Why do I proceed to make a fool out of myself with persistence?
My success appears to be locked behind my potential,
perhaps serving a life sentence.
I have the tendency to convince myself
that positive outcomes will arise at any instant.
Maybe the results I was looking for would appear
if I remained consistent?

I guess I will never get the shipment.

I don’t believe in happily ever after.
I acknowledge recognizing its possibility would make the process go faster,
But so far it has been a concept
I have unsuccessfully mastered,
Repetitious disasters.

Stuck between failure and motivation.
Fully competent of what I can offer,
I demand a lesson from life
because I’m too impatient.
I often have difficulty trying to convey this,
Because you can say the message word for word
but it never comes out the way you plan to say it.

Especially to those whom the words are spoken to.
We are often rushed into commitments
by people with agendas,
Which we are forced to get accustomed to.

We say our vows and become enslaved.
Prisoners to those who set their ways,
Obligating us to follow suit,
but we never get it tailored when it’s made.

Where is the freedom in that?
How many times will we accept concepts of destiny
and give in without examining the facts?

Just to have fake smiles across our faces.
We constantly give our all for it to go unnoticed,
so we accept where our insecurities will take us.
Expressing emotions and feelings that originate from forsaken places,
It’s hard to accept that damaging relationships
are a part of life’s homeostasis.
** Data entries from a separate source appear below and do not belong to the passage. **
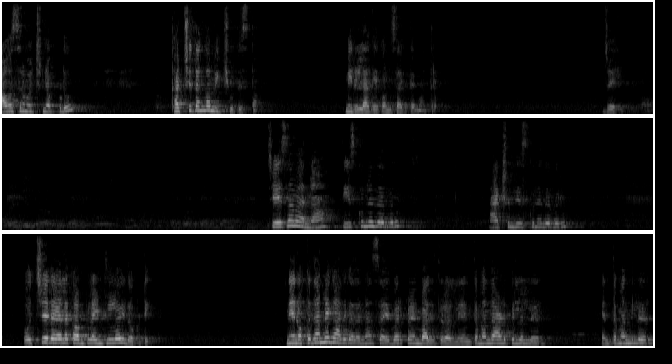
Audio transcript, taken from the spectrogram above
అవసరం వచ్చినప్పుడు ఖచ్చితంగా మీకు చూపిస్తాం. మీరు ఇలాగే కొనసాగితే మాత్రం. జై హింద్. చేశామన్నా? తీసుకునేది ఎవరు? యాక్షన్ తీసుకునేది ఎవరు? వచ్చే వేల కంప్లైంట్లలో ఇదొకటి. నేను ఒక్కదాన్నే కాదు కదన్నా సైబర్ క్రైమ్ బాధితురాలు. ఎంతమంది ఆడపిల్లలు లేరు? ఎంతమంది లేరు?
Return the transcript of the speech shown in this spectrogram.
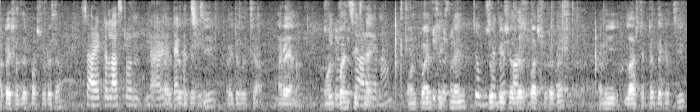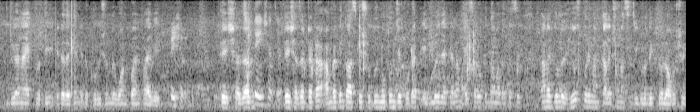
আঠাশ হাজার পাঁচশো টাকা। স্যার একটা লাস্ট ওয়ান দেখাচ্ছি। দেখাচ্ছি এটা হচ্ছে আড়াই আনা। One point six nine one point six nine চব্বিশ হাজার পাঁচশো টাকা। আমি লাস্ট একটা দেখাচ্ছি দুই আনা এক প্রতি এটা দেখেন এটা খুবই সুন্দর ওয়ান পয়েন্ট ফাইভ এইট তেইশ হাজার। তেইশ হাজার। টাকা। আমরা কিন্তু আজকে শুধু নতুন যে প্রোডাক্ট এগুলোই দেখালাম। এছাড়াও কিন্তু আমাদের কাছে কানের দুলের হিউজ পরিমাণ কালেকশন আছে যেগুলো দেখতে হলে অবশ্যই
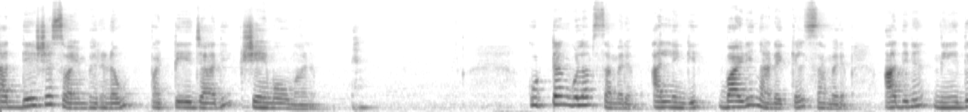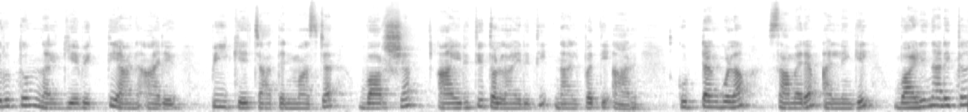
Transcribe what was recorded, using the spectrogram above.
തദ്ദേശ സ്വയംഭരണവും പട്ടികജാതി ക്ഷേമവുമാണ്. കുട്ടംകുളം സമരം അല്ലെങ്കിൽ വഴി വഴിനടക്കൽ സമരം. അതിന് നേതൃത്വം നൽകിയ വ്യക്തിയാണ് ആര്? പി കെ ചാത്തൻ മാസ്റ്റർ വർഷം ആയിരത്തി തൊള്ളായിരത്തി നാൽപ്പത്തി ആറ് കുട്ടംകുളം സമരം അല്ലെങ്കിൽ വഴിനടക്കൽ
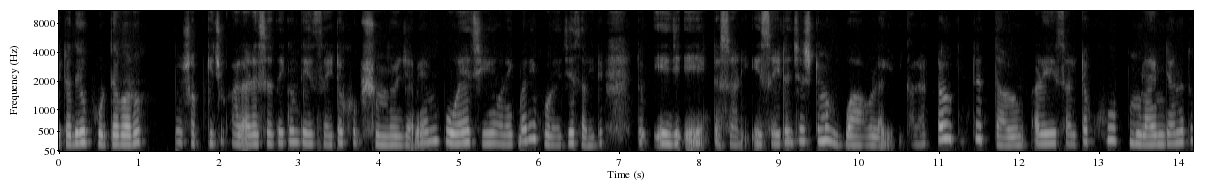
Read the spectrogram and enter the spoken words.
এটা দিয়েও পরতে পারো। তো সব কিছু কালারের সাথে কিন্তু এই শাড়িটা খুব সুন্দর যাবে। আমি পরেছি, অনেকবারই পরেছি শাড়িটা। তো এই যে এই একটা শাড়ি, এই শাড়িটা জাস্ট আমার ওয়াও লাগে। কালারটাও কিন্তু দারুণ। আর এই শাড়িটা খুব মোলায়েম, জানো তো?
TEOMM: 2nd Edition will be available on Amazon November 20, 2016.

‘The line between rap and poetry has always been unclear, and lyrical masterpieces recently produced by Kendrick Lamar, Kanye West, and Eminem have only blurred it further. In this volume of poetry, Amos plays quite productively in the space between these two art forms. In “Genocide,” he writes, “My style of teaching is similar to Tupac and other great lyricists.” But perhaps a more obvious influence is a fellow Detroiter: “My favorite rapper was Eminem,” the author adds. Eminem is relentless with his rhymes; in older songs like “Stan” and newer pieces like “Survival,” the rapper doesn’t let artificial schemes determine the number of his rhymes. He will stop when he’s good and ready. Amos is similarly (and admirably) persistent…’

Read full review at Kirkus Review